The answer must be only the lines below from the one holding "A recording is" down to the one holding "Return the transcript", ends included, printed exactly; please omit all pictures.

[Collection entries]
○ ○ ○ ○ ○ ○ ○

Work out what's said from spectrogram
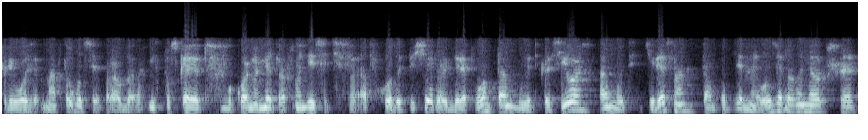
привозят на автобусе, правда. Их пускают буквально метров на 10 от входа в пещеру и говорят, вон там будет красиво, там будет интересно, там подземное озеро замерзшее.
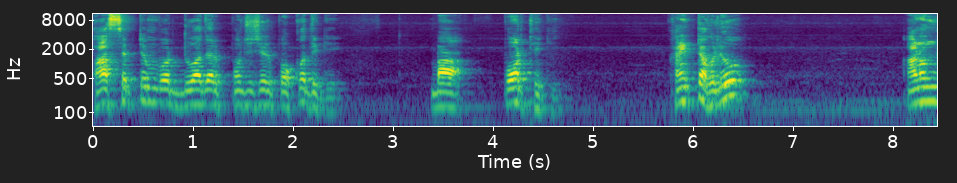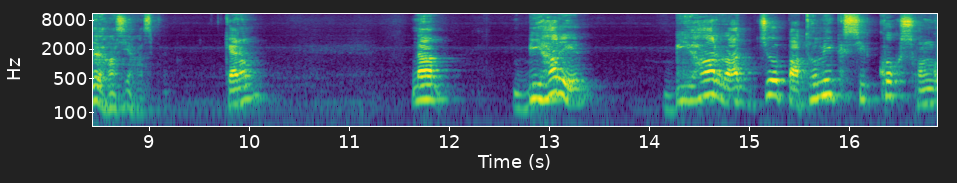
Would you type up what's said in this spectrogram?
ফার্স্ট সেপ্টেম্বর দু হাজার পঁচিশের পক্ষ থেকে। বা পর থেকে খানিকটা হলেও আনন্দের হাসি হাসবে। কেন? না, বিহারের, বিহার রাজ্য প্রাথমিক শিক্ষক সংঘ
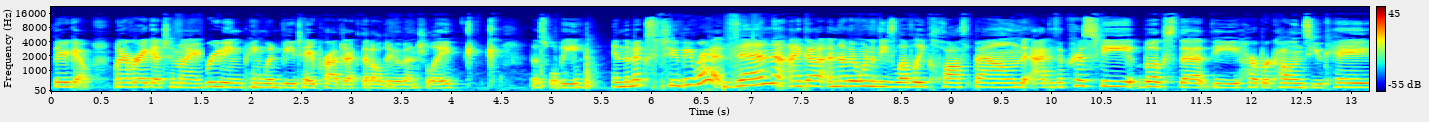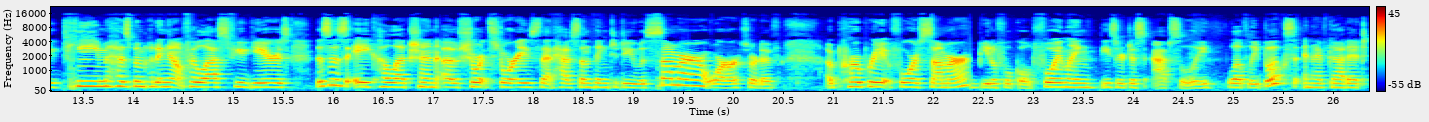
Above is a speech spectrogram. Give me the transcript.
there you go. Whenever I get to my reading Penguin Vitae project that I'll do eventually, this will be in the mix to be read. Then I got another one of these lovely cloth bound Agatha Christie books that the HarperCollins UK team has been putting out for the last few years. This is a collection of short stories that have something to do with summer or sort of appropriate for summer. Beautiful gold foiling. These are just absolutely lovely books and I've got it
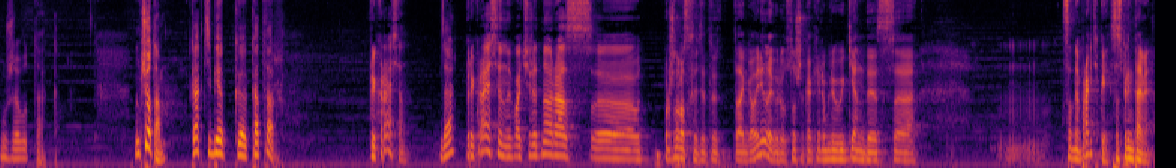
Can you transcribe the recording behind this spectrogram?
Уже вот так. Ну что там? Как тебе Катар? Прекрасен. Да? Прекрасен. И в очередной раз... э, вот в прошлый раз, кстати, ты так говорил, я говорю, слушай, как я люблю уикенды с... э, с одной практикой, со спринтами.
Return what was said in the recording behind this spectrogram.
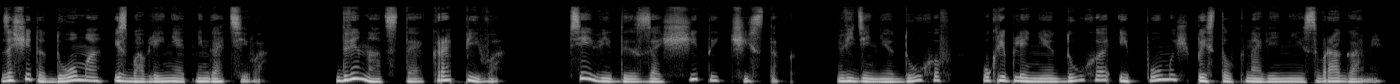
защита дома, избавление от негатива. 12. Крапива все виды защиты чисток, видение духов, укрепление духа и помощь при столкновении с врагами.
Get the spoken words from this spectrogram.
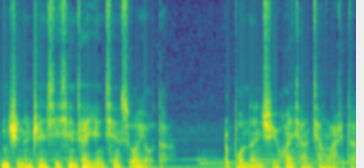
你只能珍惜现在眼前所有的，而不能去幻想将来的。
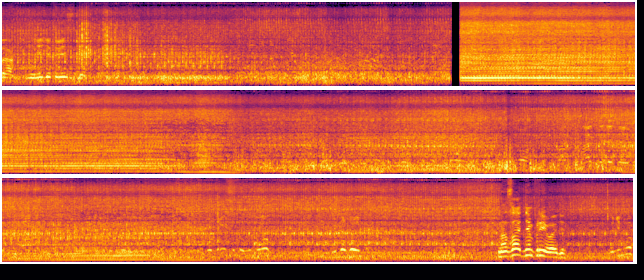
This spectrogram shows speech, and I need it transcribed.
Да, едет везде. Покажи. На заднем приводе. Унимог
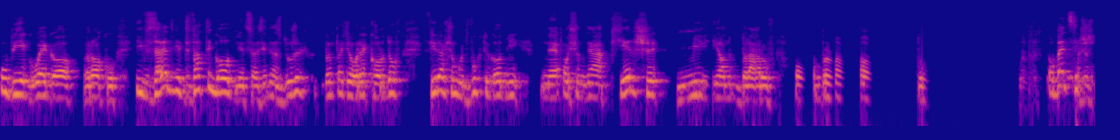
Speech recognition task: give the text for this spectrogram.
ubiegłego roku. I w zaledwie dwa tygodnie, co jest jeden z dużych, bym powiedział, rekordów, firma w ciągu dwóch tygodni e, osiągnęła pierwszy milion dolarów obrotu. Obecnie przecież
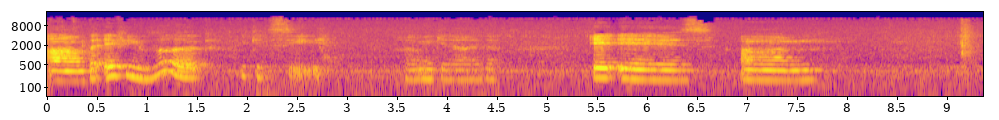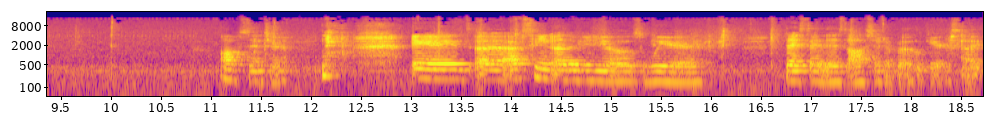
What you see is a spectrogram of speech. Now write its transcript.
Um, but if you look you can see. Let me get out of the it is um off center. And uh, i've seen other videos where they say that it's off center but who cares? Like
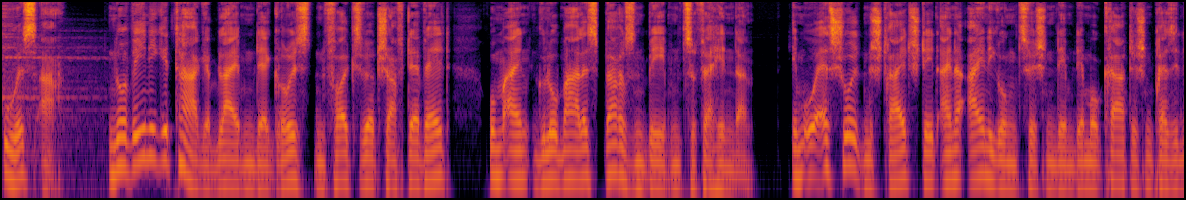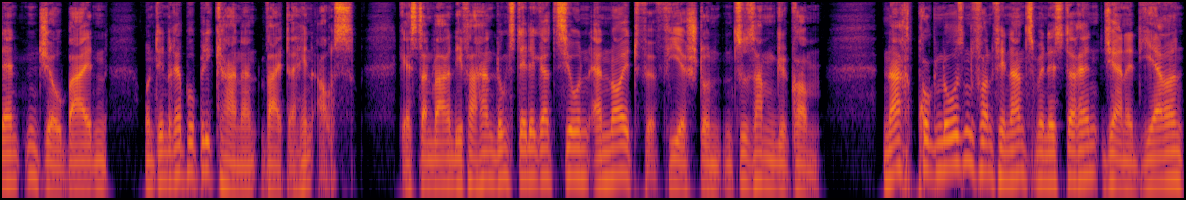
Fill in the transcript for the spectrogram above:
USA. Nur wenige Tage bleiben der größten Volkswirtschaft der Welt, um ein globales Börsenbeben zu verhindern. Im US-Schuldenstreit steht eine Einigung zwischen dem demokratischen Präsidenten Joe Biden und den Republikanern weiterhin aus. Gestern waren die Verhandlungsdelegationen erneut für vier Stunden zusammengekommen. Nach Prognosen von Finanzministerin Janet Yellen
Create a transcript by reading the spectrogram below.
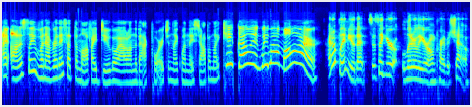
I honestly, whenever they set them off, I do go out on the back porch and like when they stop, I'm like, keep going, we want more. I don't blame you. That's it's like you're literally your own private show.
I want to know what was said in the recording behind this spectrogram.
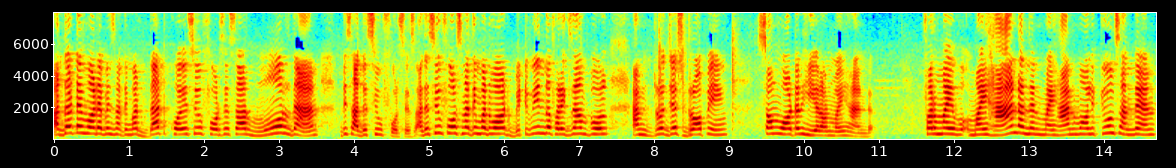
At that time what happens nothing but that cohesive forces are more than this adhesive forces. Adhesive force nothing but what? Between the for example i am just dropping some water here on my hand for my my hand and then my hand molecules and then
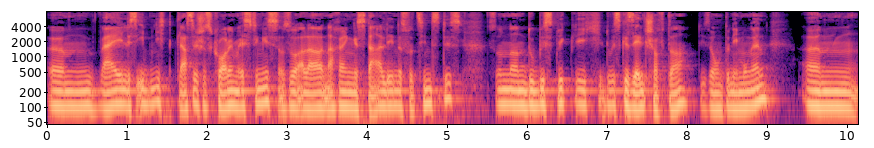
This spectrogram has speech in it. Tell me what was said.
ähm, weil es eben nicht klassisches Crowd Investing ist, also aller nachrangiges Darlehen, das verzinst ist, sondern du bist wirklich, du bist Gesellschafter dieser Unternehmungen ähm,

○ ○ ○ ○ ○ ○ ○

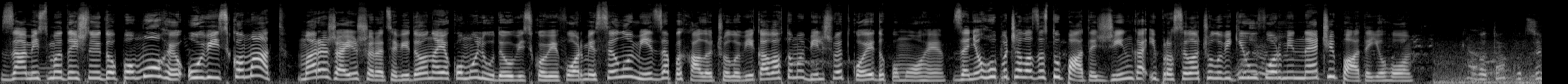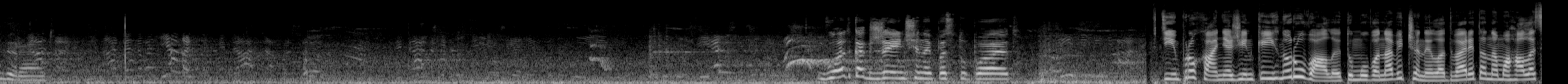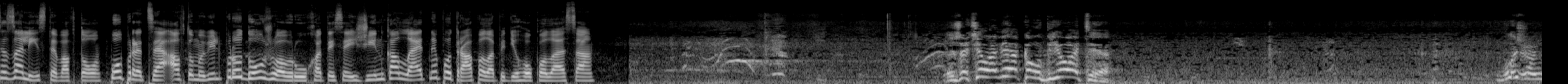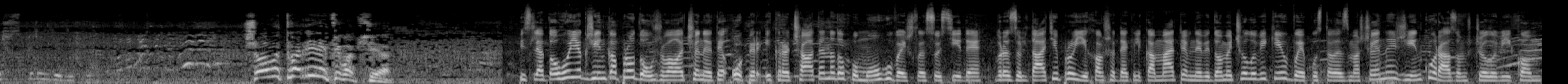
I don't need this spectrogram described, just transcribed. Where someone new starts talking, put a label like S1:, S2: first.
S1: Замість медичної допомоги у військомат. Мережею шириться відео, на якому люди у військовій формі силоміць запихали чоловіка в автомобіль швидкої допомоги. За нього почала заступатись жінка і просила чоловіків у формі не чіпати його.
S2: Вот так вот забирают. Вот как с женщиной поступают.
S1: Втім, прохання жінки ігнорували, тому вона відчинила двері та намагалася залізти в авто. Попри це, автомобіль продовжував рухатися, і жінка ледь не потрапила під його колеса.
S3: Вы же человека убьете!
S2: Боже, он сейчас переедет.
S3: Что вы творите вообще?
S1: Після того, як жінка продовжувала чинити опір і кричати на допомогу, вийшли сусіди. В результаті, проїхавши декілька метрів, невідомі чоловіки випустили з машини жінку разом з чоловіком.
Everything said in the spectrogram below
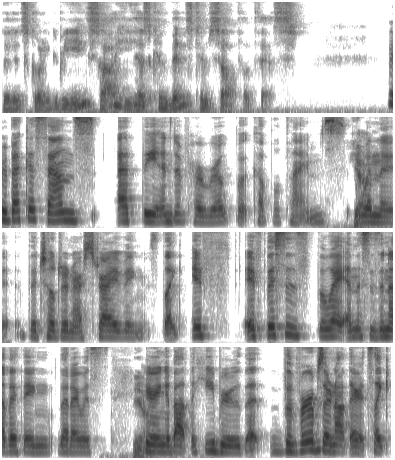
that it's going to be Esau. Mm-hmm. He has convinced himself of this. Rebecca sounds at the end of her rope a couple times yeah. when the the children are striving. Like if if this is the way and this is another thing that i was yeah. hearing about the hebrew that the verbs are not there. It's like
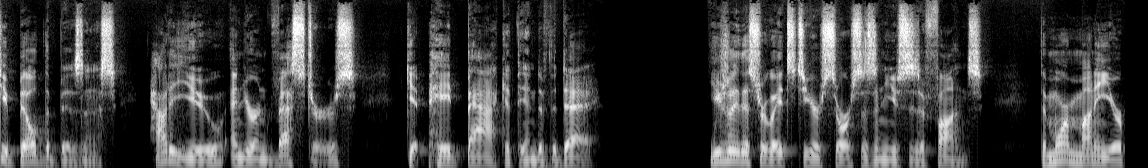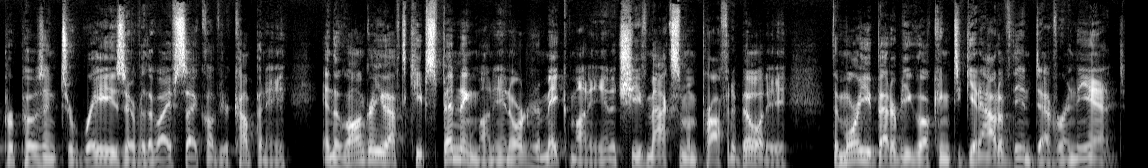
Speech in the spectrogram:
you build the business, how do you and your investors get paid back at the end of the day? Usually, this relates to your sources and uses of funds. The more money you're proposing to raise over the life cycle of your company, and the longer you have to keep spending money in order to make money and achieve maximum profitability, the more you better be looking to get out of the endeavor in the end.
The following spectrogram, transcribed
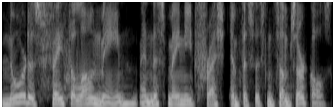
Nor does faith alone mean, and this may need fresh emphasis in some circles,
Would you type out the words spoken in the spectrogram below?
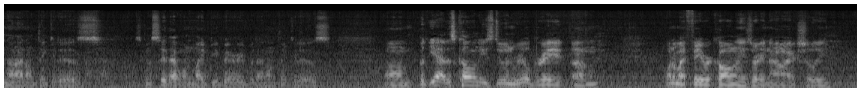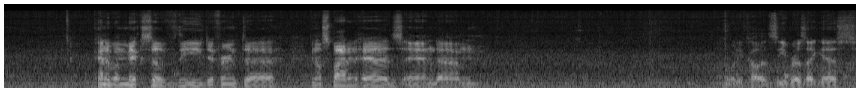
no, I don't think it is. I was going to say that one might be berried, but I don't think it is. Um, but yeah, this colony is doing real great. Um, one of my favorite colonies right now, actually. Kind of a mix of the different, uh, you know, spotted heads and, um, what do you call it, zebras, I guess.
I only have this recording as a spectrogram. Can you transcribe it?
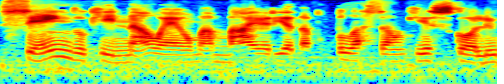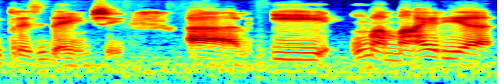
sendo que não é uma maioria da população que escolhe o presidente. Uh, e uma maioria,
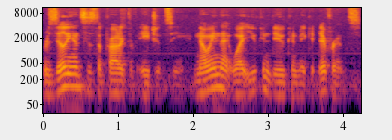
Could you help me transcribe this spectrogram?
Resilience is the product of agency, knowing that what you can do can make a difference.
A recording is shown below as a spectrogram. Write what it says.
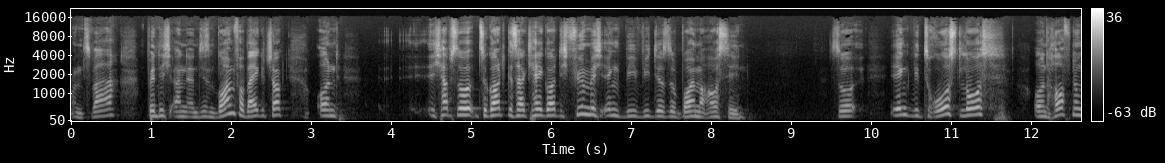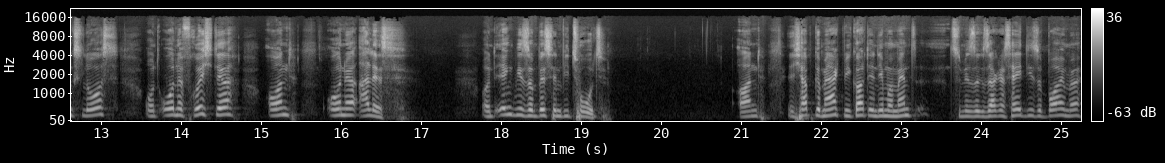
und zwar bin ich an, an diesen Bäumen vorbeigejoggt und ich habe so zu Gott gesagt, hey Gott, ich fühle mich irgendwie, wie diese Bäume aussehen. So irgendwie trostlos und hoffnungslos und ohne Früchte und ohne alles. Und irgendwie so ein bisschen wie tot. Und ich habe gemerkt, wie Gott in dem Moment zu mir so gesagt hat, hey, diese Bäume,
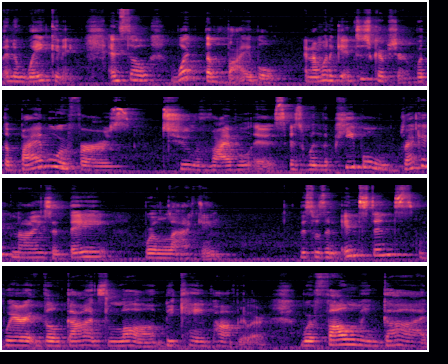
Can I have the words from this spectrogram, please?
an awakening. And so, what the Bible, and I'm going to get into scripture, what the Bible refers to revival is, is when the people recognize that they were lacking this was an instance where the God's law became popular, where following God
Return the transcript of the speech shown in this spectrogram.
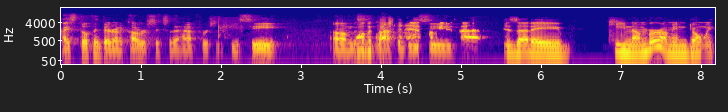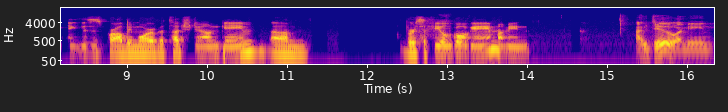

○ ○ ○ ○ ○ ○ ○

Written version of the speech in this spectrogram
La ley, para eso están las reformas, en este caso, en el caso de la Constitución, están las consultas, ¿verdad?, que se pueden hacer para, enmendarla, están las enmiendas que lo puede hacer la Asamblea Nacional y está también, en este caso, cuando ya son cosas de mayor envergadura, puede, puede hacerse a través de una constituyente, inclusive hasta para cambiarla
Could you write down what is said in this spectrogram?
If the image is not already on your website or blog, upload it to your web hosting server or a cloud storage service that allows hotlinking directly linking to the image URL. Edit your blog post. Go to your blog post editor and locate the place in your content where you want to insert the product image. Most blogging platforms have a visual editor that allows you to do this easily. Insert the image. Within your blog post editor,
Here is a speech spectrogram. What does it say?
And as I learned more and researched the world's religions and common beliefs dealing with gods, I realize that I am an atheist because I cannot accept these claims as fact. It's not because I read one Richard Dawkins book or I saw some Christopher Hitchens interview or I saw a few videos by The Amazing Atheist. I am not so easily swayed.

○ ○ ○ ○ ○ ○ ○

* Answer to this exercise:
A recording is shown below as a spectrogram. Write what it says.
und zwar bin ich an, an diesen Bäumen vorbeigejoggt und ich habe so zu Gott gesagt, hey Gott, ich fühle mich irgendwie, wie diese Bäume aussehen. So irgendwie trostlos und hoffnungslos und ohne Früchte und ohne alles. Und irgendwie so ein bisschen wie tot. Und ich habe gemerkt, wie Gott in dem Moment zu mir so gesagt hat, hey, diese Bäume,
Can I have the words from this spectrogram, please?
an awakening. And so, what the Bible, and I'm going to get into scripture, what the Bible refers to revival is, is when the people recognize that they were lacking this was an instance where the God's law became popular, where following God
Return the transcript of the speech shown in this spectrogram.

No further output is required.